ICAEW has revealed how its latest Business Confidence Monitor for Scotland found optimism at 12.4 on the quarterly index – in positive territory but considerably down from the peak seen at the end of 2021.
The accountancy body said the drop was likely related to the growing challenges businesses face, particularly on the supply side and with recruitment, and compares to the UK-wide figure of 18.6 , down from a peak of 47 three quarters ago but having stepped downwards for a third three-month period in a row.
Looking at Scotland, ICAEW said businesses have shifted additional costs to customers, with selling prices consequently experiencing their largest increase for nearly 14 years, while the proportion reporting the availability of non-management skills and staff turnover as growing problems was found to be “significantly” above the nation’s historical average.
Furthermore, ongoing concerns over recruitment and skills mean businesses plan to increase their salaries by 3 per cent, which would be the joint-highest rise since mid-2008, according to the study, which polled 54 chartered accountants in Scotland between January 17 and April 21.

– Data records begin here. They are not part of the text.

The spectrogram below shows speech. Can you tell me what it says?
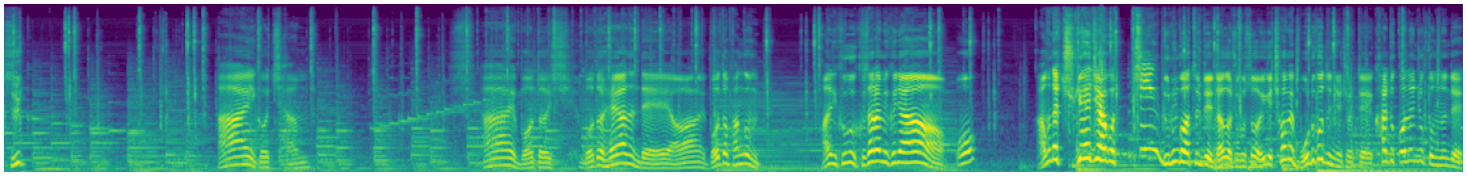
쓱 아이고 참. 아이 머더 씨 머더 해야 하는데. 아 머더 방금. 아니 그거 그 사람이 그냥 어 아무나 죽여야지 하고 찡 누른 것 같은데 나가 죽었어. 이게 처음에 모르거든요 절대. 칼도 꺼낸 적도 없는데.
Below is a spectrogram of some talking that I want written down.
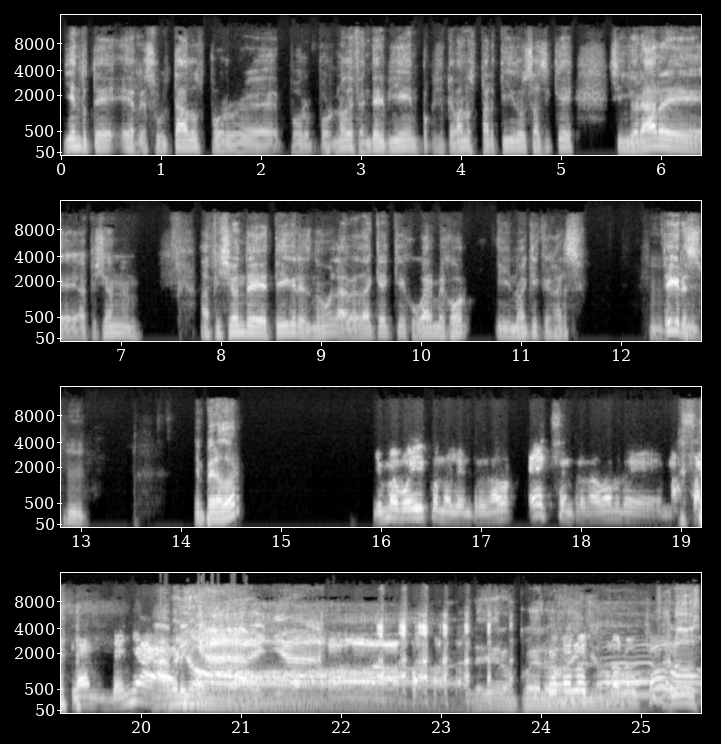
yéndote eh, resultados por, eh, por, por no defender bien, porque se te van los partidos. Así que sin llorar, afición, afición de Tigres, ¿no? La verdad que hay que jugar mejor y no hay que quejarse. Tigres. Ujú. ¿Emperador? Yo me voy con el entrenador, ex entrenador de Mazatlán, Beñá. Ah, Beñá, Ah, le dieron cuelo. Es que me lo- Beñat. me lo echaron, Saludos,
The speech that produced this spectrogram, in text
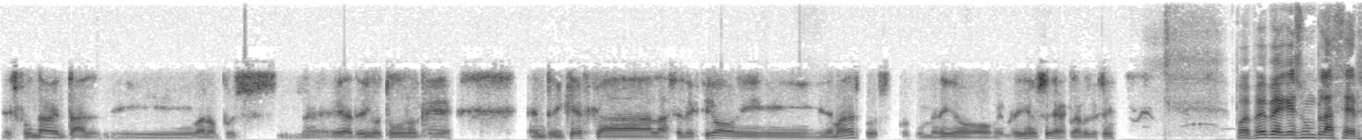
es fundamental. Y bueno, pues eh, ya te digo, todo lo que enriquezca la selección y, demás, pues, pues, bienvenido, bienvenido sea, claro que sí. Pues Pepe, que es un placer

Companies north of the Border recorded a 7.1 per cent increase in domestic sales, the highest rise since the survey began in 2004, while the forecast for the next 12 months is also robust. However, one in three cited government support as a growing problem, the highest rate yet.
David Bond, ICAEW director for Scotland, said: “Though confidence remains in positive territory, Scottish businesses would appear the least confident in the UK. But while our businesses will be buoyed by record domestic sales growth, they’re aware this growth could easily be derailed by challenges ahead like supply-side problems, skills and recruitment, as well as the economic threats posed by the cost-of-living crisis and soaring inflation.”
He called on Chancellor Rishi Sunak to address the high cost of living with “targeted, strategic financial measures to prevent disastrous consequences for people’s standard of living and the amount of spending in the economy, which could result in real pressure on businesses”.